* WHAT THE TASK REQUIRES
Would you give again, exactly as written, the lines from the opening of the records to the line with "The word, then", that line included and pictures excluded?
── MATERIAL SUPPLIED ──
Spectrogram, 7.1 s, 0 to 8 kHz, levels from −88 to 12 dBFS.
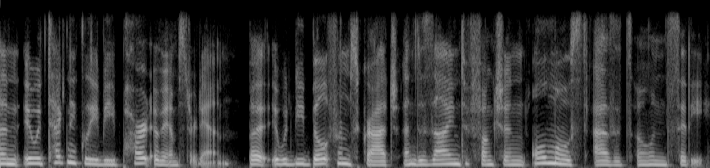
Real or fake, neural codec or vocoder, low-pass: real; none; 7.2 kHz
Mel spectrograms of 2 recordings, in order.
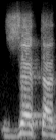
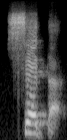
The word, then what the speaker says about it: zeta: It's the letter Z, but we never say Z as Zeta, okay? It's not like Catherine Zeta Jones, okay? It's Zeta, Zeta, Zeta. That Z is always pronounced like an S.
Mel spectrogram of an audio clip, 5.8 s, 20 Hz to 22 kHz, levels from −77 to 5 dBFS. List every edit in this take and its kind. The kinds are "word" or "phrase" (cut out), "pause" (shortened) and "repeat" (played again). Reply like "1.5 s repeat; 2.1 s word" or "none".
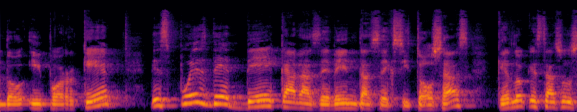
none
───
* SOLVED EXERCISE
Spectrogram, 7.1 s, 0 to 8 kHz, levels from −88 to 12 dBFS.
Real or fake, neural codec or vocoder, low-pass: real; none; 7.2 kHz
Mel spectrograms of 2 recordings, in order.
The word, then what the speaker says about it: zeta: It's the letter Z, but we never say Z as Zeta, okay? It's not like Catherine Zeta Jones, okay? It's Zeta, Zeta, Zeta. That Z is always pronounced like an S.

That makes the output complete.